Affordable Care Act (ACA) Penalties Fall for 2025

ACA penalties for 2025 have been released and they are going DOWN for the first time in history. Learn what they are and ways to try and avoid them altogether.

ACA news in 2024 has started with a bang. First, we heard the exciting news from the Centers for Medicare and Medicaid Services (CMMS) that, as of January 24, 2024, a record 21.3 million Americans had already signed up for ACA coverage for 2024 -nearly 5 million more than signed up last year.

And now, just a few weeks later, we hear that penalties for 2025 have already been released and they are going down for the first time in history. 

Since the ACA’s inception in March 2010, regulations have evolved, and penalties have steadily risen year over year, including for the 2024 tax year. But on February 12, 2024, the IRS announced that 4980H employer mandate penalties for non-compliant applicable large employers (ALEs) for 2025 are actually falling

*Note* Despite this drop in penalty amounts, it’s critical that your organization maintains ACA regulatory requirements to help avoid paying the still substantial penalties at all.

How is this possible? (The math)

The penalty amounts are indexed annually for inflation. In the case of any calendar year after 2014, the applicable per-employee dollar amounts of $2,000 for Penalty A and $3,000 for Penalty B are increased based on the premium adjustment percentage for the year, rounded to the next lowest multiple of $10. For 2025, the premium adjustment percentage dropped below its calculated value for 2024, resulting in a drop in potential penalty amounts from 2024 tax year to 2025 tax year.  

Here’s a recap:

For tax year 2025

  • Penalty A—failure to offer minimum essential coverage to 95% of full-time, benefit eligible employees—will decrease from $2,970 ($247.50/month) in 2024 to $2,900 ($241.67/month)

  • Penalty B—failure to provide affordable, minimum value coverage to a benefit eligible employee—will decrease from $4,460 ($371.67/month) in 2024 to $4,350 ($362.50/month)

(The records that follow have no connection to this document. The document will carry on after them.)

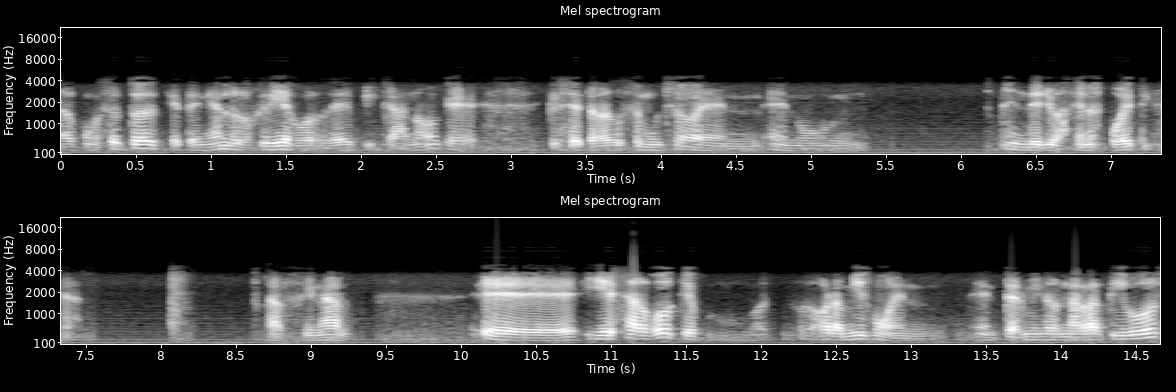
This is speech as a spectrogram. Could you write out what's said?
al concepto que tenían los griegos de épica no que, que se traduce mucho en en, un, en derivaciones poéticas al final. Eh, y es algo que ahora mismo en, en términos narrativos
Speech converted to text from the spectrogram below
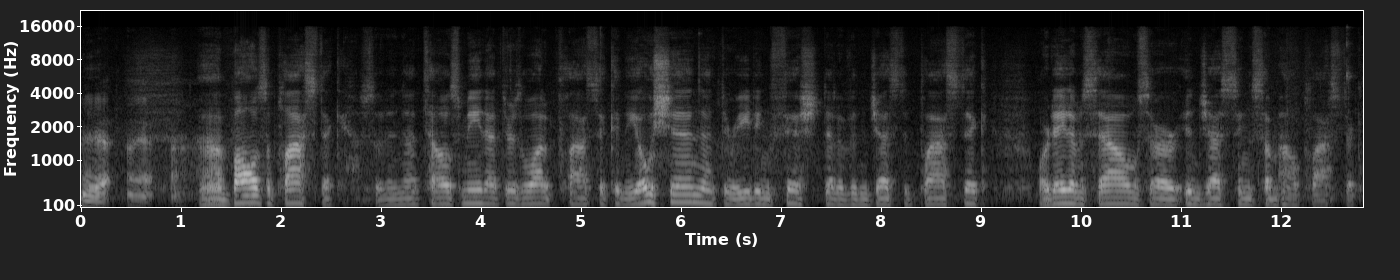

Definitions Explained

Penalty A: Failure to offer minimum essential coverage to 95% of full-time, benefits eligible employees

Penalty B: Failure to provide affordable, minimum value coverage to a benefits eligible employee  

The affordability threshold – used for employer shared responsibility provisions to determine whether employer-sponsored health coverage is considered affordable – dropped for 2024 and has not yet been announced for 2025. For 2024, the affordability threshold decreased significantly from 9.12% in 2023 to 8.39%. These percentages are used to determine the amount of household income eligible individuals can contribute toward the cost of coverage in order for it to be considered affordable. This percentage is important when setting employer contributions for self-only coverage for plans beginning on or after January 1, 2024. Coverage will be considered affordable if an employee’s required contribution for self-only coverage does not exceed 8.39% of their household income.

Employers who are out of compliance with either condition may be subject to the newly announced IRS penalties. Under IRS definitions for the ACA, if an employer has at least 50 full-time employees (including full-time equivalent employees) during the prior year, that employer is considered an Applicable Large Employer (ALE) for the current calendar year. For either penalty to apply to an ALE, they must be out of compliance and at least one full-time employee must receive the premium tax credit for purchasing coverage through the Marketplace.

With the IRS actively assessing potential penalties, it’s critical that your organization maintains ACA regulatory requirements. If your company is subject to this mandate, failure to meet these guidelines or to properly complete your IRS forms could expose your company to penalties that increase the longer you remain out of compliance.

It is always a good idea to stay on top of your responsibilities under the law in order to help your business reduce or potentially avoid unnecessary ACA risk and potential IRS penalties. To help stay on the right track with your 2023 ACA reporting, dig into our eBook, 5 Steps to Smoother 2023 ACA Reporting, for more in depth information including important deadlines, penalties, and regulations to know.

The information provided is intended as general guidance and is not intended to convey any tax, benefits, or legal advice. For information pertaining to your company and its specific facts and needs, please consult your own tax advisor or legal counsel.  Equifax Workforce Solutions provides services that can help employers reduce their compliance risks. Details on our provision of these services and related support will be contained in your services agreement. Links to sources may be to third party sites. We have no control over and assume no responsibility for the content, privacy policies or practices of any third party sites or services.